26 April - US GDP Annualised | Personal Consumption | GDP Price Index
The U.S. Dollar has now climbed to the year’s highs as global growth concerns lingers. This move sees most if not all EM currencies in the red resulting in a fifth straight day of declines for the Rand. We are some 2.8% down for the week after losing another 1.2% yesterday with 14.50 in sight as rates and bonds are on the softer side too. The next key levels to watch will be the psychological 14.50 handle while investors continue to trade with a cautious tone in light of global developments and local rhetoric.

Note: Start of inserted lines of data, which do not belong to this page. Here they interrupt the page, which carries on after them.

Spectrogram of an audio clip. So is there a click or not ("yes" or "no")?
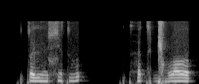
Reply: yes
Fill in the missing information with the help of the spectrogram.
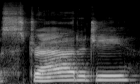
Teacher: because it's not stressed here, so it becomes a reduced vowel rather than a clear vowel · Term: schwa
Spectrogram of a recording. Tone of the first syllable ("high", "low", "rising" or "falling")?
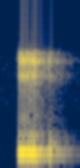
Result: low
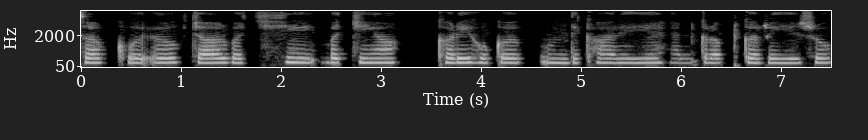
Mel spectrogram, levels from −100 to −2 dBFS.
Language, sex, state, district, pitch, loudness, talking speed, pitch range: Hindi, female, Chhattisgarh, Bastar, 235 Hz, -33 LUFS, 145 wpm, 230-240 Hz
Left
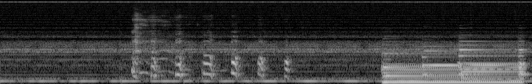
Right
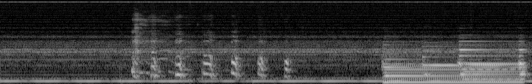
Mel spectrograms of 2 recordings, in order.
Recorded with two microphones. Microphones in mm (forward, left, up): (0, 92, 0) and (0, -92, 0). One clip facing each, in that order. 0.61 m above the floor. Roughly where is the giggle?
Centre.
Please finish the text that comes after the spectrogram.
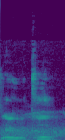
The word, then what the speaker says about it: Eriqua: It was her name wasn't Eriqua, it was spelled like that. It was Erica.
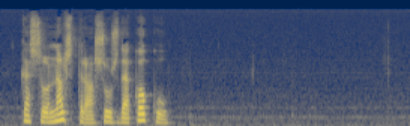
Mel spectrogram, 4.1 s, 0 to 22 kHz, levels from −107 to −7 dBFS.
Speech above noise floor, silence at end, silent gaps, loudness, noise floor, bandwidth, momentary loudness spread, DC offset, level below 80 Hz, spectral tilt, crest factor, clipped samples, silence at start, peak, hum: 36 dB; 2.45 s; none; -24 LUFS; -59 dBFS; 16 kHz; 8 LU; under 0.1%; -64 dBFS; -4 dB/octave; 22 dB; under 0.1%; 0.2 s; -6 dBFS; none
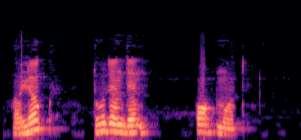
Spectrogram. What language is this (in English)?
Mari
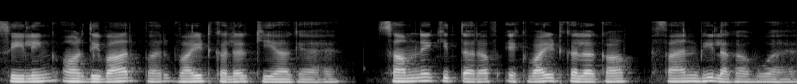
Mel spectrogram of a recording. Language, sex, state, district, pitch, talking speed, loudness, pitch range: Hindi, male, Bihar, Katihar, 135 Hz, 160 wpm, -17 LUFS, 130-145 Hz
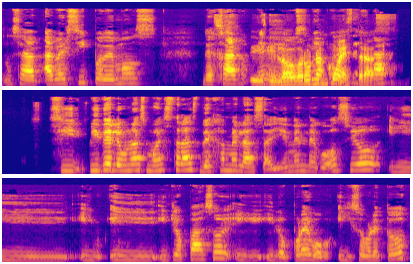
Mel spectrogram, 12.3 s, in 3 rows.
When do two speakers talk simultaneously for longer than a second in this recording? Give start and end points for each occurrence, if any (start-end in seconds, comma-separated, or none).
2.1-3.8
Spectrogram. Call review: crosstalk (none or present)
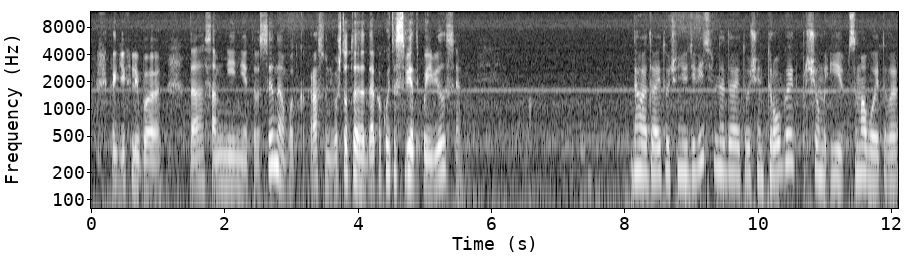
none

This move over the past couple of days does feel heavy and we would not rule out a consolidation towards 14.25/30 levels as the options market models signal for some ZAR strength, although we do remain vulnerable to further sell-offs in the current environment (BNP Paribas).
The euro steadied against the dollar on Thursday after renewed worries about a growth slowdown in Germany drove it to a 22-month low overnight, while the yen showed little reaction to a Bank of Japan policy decision. The Japanese currency gave up a tad of its earlier gains against the dollar after the BOJ announced it intends to keep interest rates very low for a prolonged period, committing to do so at least through around the spring of next year. “The market reaction (to the BOJ) was barely noticeable,” said Yukio Ishizuki, senior currency strategist at Daiwa Securities. “There were already very few people who believed the Bank of Japan may be raising rates. It wasn’t really about 2020,” he said. The yen was last still up a fifth of a percent on the day, at 111.99 yen per dollar (Reuters.com).

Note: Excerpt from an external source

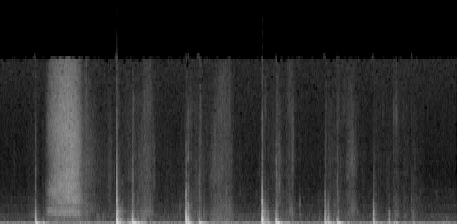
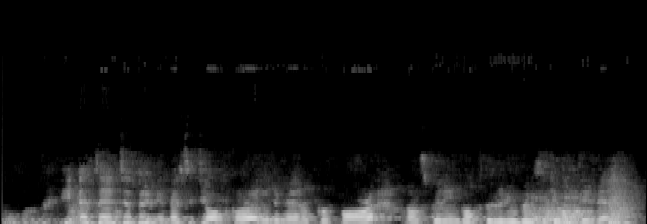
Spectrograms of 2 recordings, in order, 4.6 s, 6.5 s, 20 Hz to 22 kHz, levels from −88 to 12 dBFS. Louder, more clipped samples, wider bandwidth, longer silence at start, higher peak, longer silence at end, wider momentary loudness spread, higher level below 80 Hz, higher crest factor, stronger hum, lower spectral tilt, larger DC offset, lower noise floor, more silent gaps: second, -21 LUFS vs -16 LUFS; neither; first, 16.5 kHz vs 7 kHz; first, 0.2 s vs 0.05 s; about the same, 0 dBFS vs -2 dBFS; about the same, 0 s vs 0.1 s; first, 16 LU vs 10 LU; first, -18 dBFS vs -42 dBFS; about the same, 18 dB vs 14 dB; neither; second, -6 dB/octave vs -8.5 dB/octave; neither; about the same, -35 dBFS vs -34 dBFS; neither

The greenback rallied to a 23-month high of 98.189 against a basket of key rivals overnight while gaining more than half a percent, largely propelled by the euro’s weakness. The index last traded 0.15 percent lower at 98.027. “Yesterday’s strength of the dollar was exaggerated by the weakness in countries other than the U.S.,” said Masafumi Yamamoto, chief currency strategist at Mizuho Securities. The euro sat at $1.1158, having suffered its biggest one-day loss against the dollar since early March when the European Central Bank pushed back plans for its first post-crisis interest rate hike. The single currency also shed nearly 0.4 percent against the yen overnight and was last trading at 125.02 yen. The Australian dollar was largely unchanged at $0.7019. The Aussie had given up nearly 1.3 percent during the previous session after weaker-than-expected Australian inflation numbers heightened the prospect of an interest rate cut. The Canadian dollar was a tad stronger at $1.3487, edging off a four-month low hit overnight as investors raised bets on a Bank of Canada interest rate cut this year after the central bank slashed its economic growth outlook (Reuters.com).
Range for the day: 14.30 – 14.60